Yesterday was a very off-kilter day; a weird day, not a great day. 80mph winds; another shooting at Virginia Tech; the world economy continuing to circle the drain in ever-decreasing circles; a murder-suicide involving a family of five in a small town near where I live.
If seven years in the funeral business has taught me anything, it is that life is mostly random and bad stuff can and will happen – often repeatedly, sometimes all at the same time. Misfortune is rarely a lone traveller and we like to think we control our own destines, when we are really just monkeys masquerading as organ grinders.
So watching Virender Sehwag imposing his will on everything around him at Indore on his way to becoming only the second man to score an ODI double ton felt, ironically, like a haven in a storm.
Sure, Sachin was the first, and one could argue at length whose was the greater innings, although being the first to break that psychological barrier when few dared contemplate the possibility will always remain an astonishing achievement.
Sehwag may have joined the Little Master by way of a flat deck against West Indian bowling on a ground with small boundaries.

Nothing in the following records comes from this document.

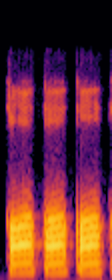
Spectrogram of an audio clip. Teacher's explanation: huruf qof aqsal lisani fauq ini berada di aqsal lisan artinya pangkal lidah fauqo yang ada dalam langit-langit bagian dalam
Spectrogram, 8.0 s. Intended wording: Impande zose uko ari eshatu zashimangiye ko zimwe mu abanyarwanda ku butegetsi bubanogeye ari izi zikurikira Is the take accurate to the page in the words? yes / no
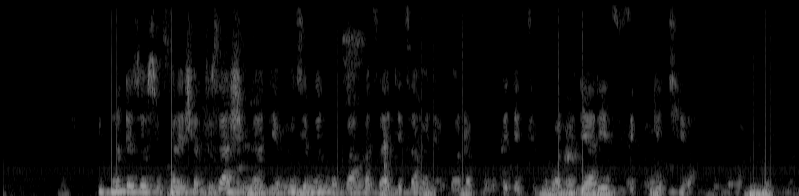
no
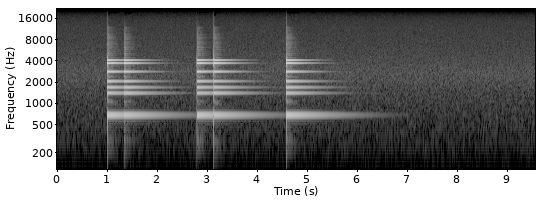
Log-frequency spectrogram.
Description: Ship's bell, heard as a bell. 5. Five half-hours of the watch have passed.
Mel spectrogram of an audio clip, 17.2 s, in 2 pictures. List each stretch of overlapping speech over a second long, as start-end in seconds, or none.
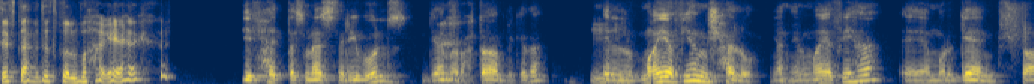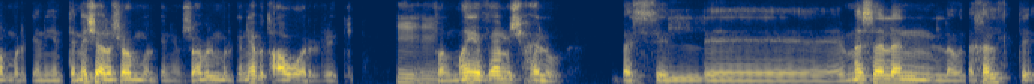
none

He may have had a bit of luck when he was dropped on 170 by Darren Sammy. And if you want to be statistically picky about it, Belinda Clark holds the record in a limited overs international with 229* for Australia against Denmark in the 1997 World Cup.

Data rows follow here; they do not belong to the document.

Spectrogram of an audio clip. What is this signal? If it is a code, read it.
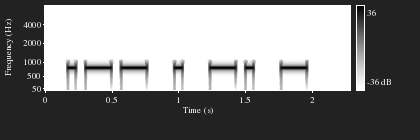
Morse code, heard as a keyed tone, about 18 wpm, 800 Hz. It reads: WENT
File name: Morse / psg-18wpm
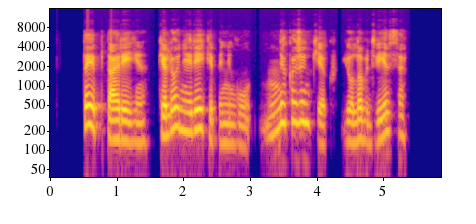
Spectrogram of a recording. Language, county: Lithuanian, Kaunas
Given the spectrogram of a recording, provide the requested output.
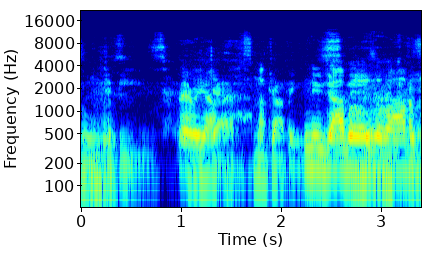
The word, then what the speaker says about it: Nujabes: because he definitely deserves to be mentioned, but New Jobs. Oh, Nujabes. Nujabes.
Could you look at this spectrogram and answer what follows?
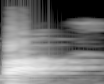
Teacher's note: जब बोलिए पा तो इसका मतलब दोनों ओठ जो है मिल रहा है। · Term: ओष्ठ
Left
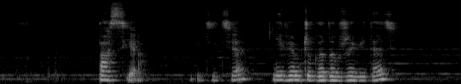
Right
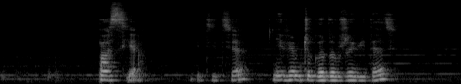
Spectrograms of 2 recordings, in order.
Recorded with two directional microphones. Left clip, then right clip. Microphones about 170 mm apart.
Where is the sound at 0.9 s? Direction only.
5° right (ahead or behind).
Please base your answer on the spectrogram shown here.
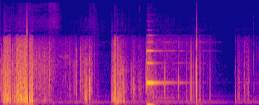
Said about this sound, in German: Ja, warte, ich mach gerade die Tür auf.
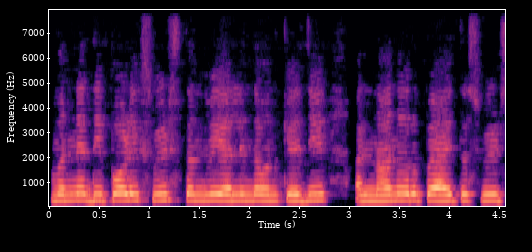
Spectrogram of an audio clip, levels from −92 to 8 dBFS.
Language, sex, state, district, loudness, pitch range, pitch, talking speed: Kannada, male, Karnataka, Shimoga, -15 LUFS, 265-275 Hz, 270 Hz, 170 wpm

But when Virender Sehwag is in form there is no sight quite like it.
He may be an old dog, in terms of an international career that’s been going for 12 years, but one with no need of new tricks: see ball, hit ball, repeat again – further, faster, longer, harder. His 15th ODI hundred may have come from 69 balls, but as far as the West Indies were concerned the pleasure was all one way. By the time he was caught in the deep by substitute fielder Anthony Martin for 219 – ending a knock that included 25 fours and 7 sixes – he was seeing it like Sputnik.
It’s been a quiet series for Viru up until now. But when record books are rewritten, previous failures cease to matter quite as much. The wonderful thing about history-making knocks like this is that they are elevated to a level where extraneous factors such as the quality of the bowling, or the wicket, or whether or not you even give a fuck about ODIs anyway, become, for that moment, irrelevant. Only their greatness matters. It is the perfect distillation of excellence; the purity of achievement. When Virender Sehwag hits the ball as cleanly as he did yesterday, the planets realign, Armageddon is put on hold, the pale horse of the Apocalypse pulls up lame and the Pequod makes it back to port. And, more importantly, it gives us all something to smile about in these fractious times.